■ **What to produce**
Repeat the stretch of entries below from the line with "What is being" through the line with "The picture below". Include both ends and add nothing.

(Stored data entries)
--- START ---
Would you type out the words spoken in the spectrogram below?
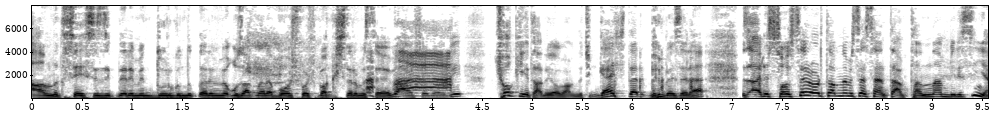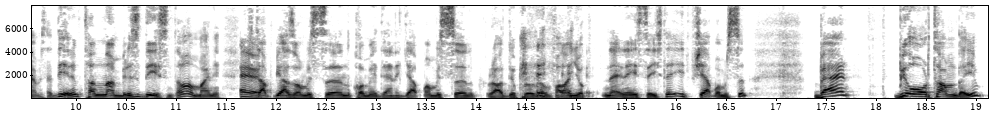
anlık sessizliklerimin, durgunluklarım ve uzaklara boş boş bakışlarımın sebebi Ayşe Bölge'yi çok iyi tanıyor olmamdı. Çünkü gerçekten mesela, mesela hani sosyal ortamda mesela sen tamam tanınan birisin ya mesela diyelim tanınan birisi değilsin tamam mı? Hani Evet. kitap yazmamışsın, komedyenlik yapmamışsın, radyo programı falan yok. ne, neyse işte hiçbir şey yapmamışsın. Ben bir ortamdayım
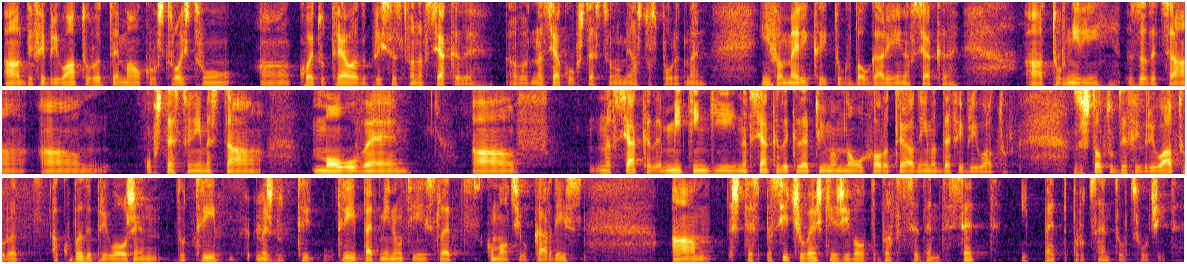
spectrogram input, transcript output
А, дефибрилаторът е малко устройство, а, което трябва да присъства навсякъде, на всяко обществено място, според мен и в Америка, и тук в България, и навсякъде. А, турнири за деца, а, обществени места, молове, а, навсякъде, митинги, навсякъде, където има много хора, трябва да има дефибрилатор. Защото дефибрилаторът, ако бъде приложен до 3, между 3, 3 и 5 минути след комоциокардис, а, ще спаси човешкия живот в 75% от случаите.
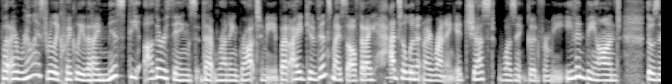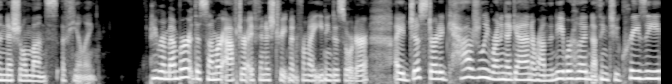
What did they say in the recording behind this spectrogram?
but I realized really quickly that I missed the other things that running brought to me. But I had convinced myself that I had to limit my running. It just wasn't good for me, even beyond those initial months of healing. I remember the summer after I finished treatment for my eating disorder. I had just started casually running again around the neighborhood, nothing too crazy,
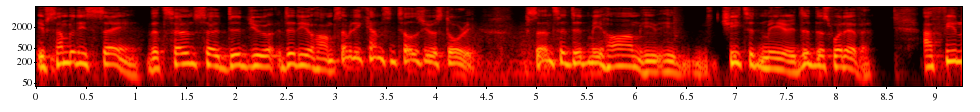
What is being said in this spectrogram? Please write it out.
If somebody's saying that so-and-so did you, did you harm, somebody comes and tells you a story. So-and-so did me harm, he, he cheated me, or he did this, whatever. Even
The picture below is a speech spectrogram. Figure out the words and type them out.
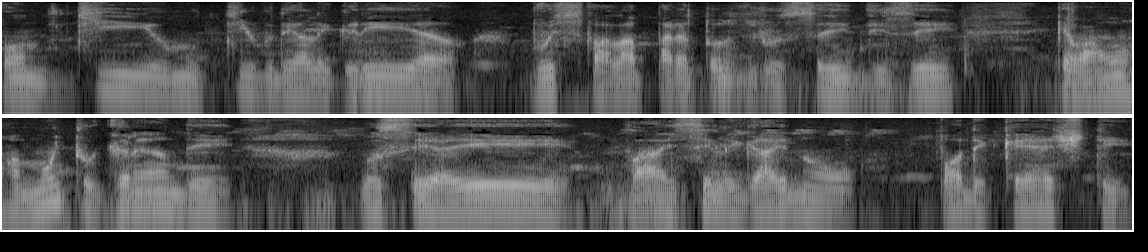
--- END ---
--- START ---
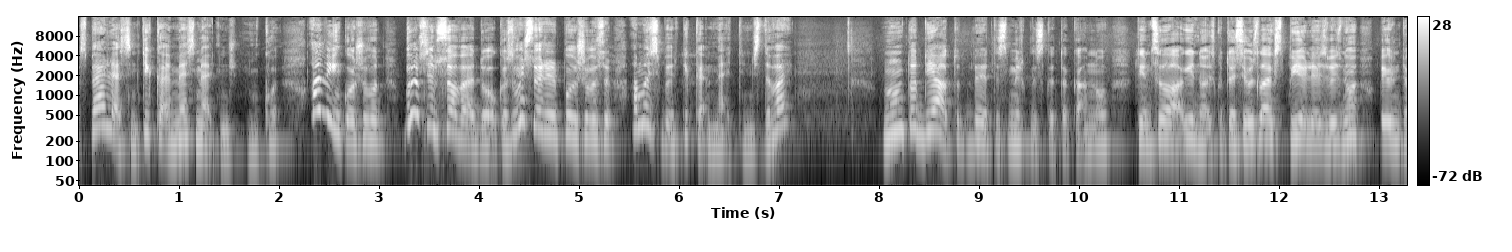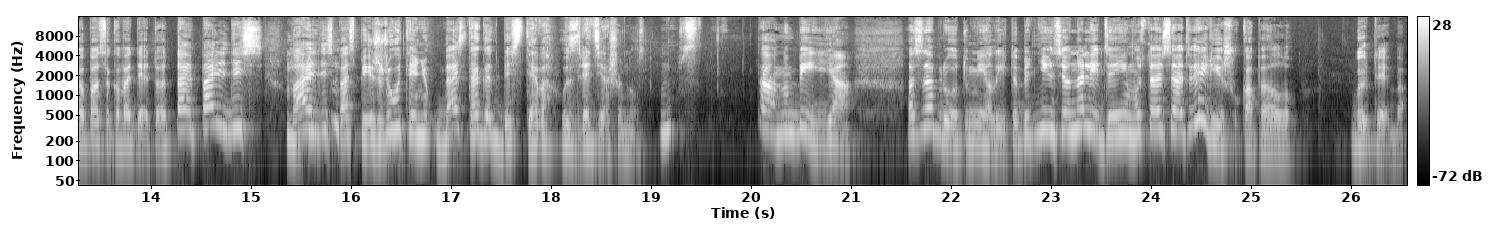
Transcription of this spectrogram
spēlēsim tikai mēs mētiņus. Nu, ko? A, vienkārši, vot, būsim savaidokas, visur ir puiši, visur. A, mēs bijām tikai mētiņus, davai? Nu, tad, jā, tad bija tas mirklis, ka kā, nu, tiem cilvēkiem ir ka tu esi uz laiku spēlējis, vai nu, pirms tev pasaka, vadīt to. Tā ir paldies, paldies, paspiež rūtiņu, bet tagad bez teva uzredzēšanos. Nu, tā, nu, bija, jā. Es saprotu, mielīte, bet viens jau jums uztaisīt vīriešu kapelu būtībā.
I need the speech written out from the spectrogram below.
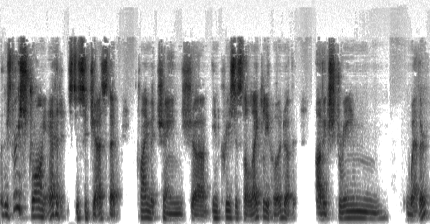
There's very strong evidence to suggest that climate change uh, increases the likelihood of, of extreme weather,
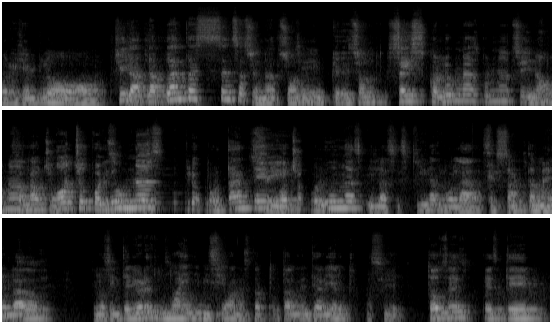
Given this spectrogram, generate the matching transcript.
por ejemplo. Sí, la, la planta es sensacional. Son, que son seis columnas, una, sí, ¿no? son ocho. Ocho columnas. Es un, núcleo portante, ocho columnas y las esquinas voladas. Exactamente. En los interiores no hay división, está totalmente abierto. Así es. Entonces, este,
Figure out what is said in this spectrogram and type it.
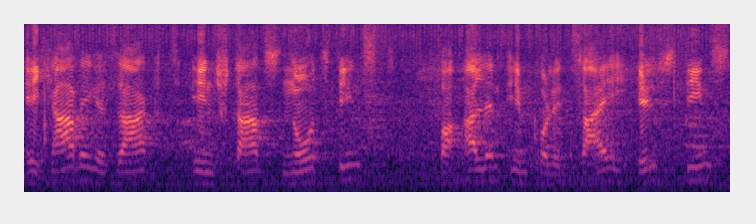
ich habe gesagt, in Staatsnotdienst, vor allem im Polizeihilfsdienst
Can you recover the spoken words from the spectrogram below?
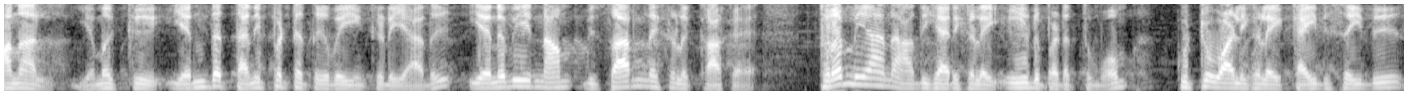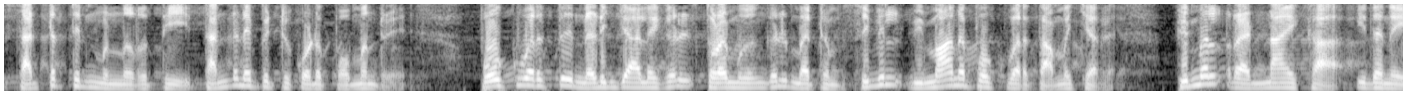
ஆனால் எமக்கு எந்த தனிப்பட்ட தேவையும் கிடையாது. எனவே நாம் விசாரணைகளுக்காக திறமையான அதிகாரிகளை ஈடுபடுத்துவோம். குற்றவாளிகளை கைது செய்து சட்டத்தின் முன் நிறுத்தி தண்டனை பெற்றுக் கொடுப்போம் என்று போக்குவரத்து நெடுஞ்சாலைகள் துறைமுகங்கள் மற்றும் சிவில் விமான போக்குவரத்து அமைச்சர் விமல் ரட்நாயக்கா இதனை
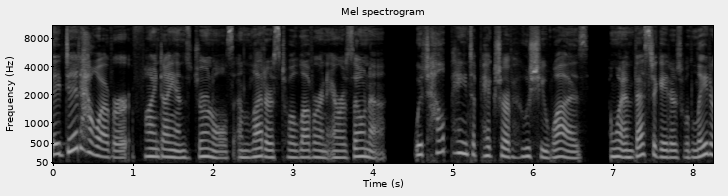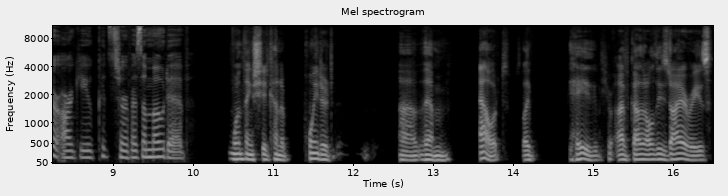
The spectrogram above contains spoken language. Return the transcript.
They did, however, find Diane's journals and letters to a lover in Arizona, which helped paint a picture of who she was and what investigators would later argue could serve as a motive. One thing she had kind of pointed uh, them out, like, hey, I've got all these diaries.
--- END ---
■ **Answer to this task**
What is being said in this spectrogram? Please write it out.
If somebody's saying that so-and-so did you, did you harm, somebody comes and tells you a story. So-and-so did me harm, he, he cheated me, or he did this, whatever. Even
The picture below is a speech spectrogram. Figure out the words and type them out.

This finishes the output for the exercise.